FUNDING/SUPPORT: This study was supported in part by the National Multiple Sclerosis Society (grant RG-1506-04312 to Dr Wahls), the Direct-MS Charity of Canada, and University of Iowa institutional funds. The University of Iowa Summer Research Fellowship for Medical Students provided support for Mss Dean, Parks, and Arthofer. Dr Titcomb is a research trainee of the University of Iowa Fraternal Order of Eagles Diabetes Research Center (grant T32DK112751-01) and is supported by the Carter Chapman Shreve Family Foundation and the Carter Chapman Shreve Fellowship Fund for diet and lifestyle research conducted by the Wahls Research Team at the University of Iowa. In-kind support was provided by the University of Iowa College of Public Health Preventive Intervention Center.

Author notes

*CD and SP contributed equally to this paper.
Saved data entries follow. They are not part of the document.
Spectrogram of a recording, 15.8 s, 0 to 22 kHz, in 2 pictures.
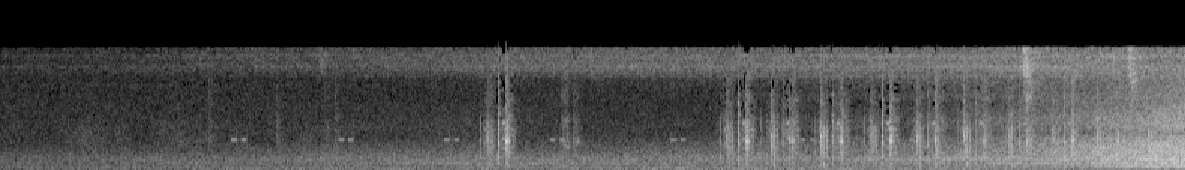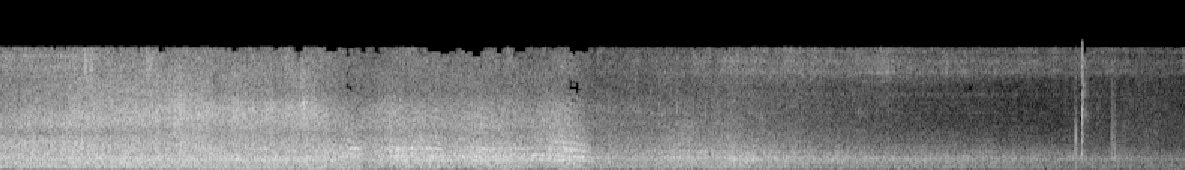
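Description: MARC passenger train led by a Siemens SC-44 Charger diesel-electric locomotive passing by on the rails. Its rumble builds as it approaches, with a run of sharp clicks ahead of it, is loudest as the locomotive and cars go past, drops off sharply near the end of the train and then fades away.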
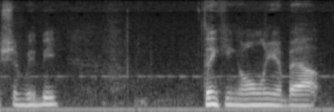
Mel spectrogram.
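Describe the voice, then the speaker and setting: Audible room echo and noticeable background noise accompany a man speaking at a moderate pace. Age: 60s. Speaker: lay preacher. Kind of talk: casual sermon-style talk to camera. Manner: conversational, meandering.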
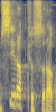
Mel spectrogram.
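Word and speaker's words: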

Note: Supplementary material for this article is available at IJMSC.org.

Supplementary Material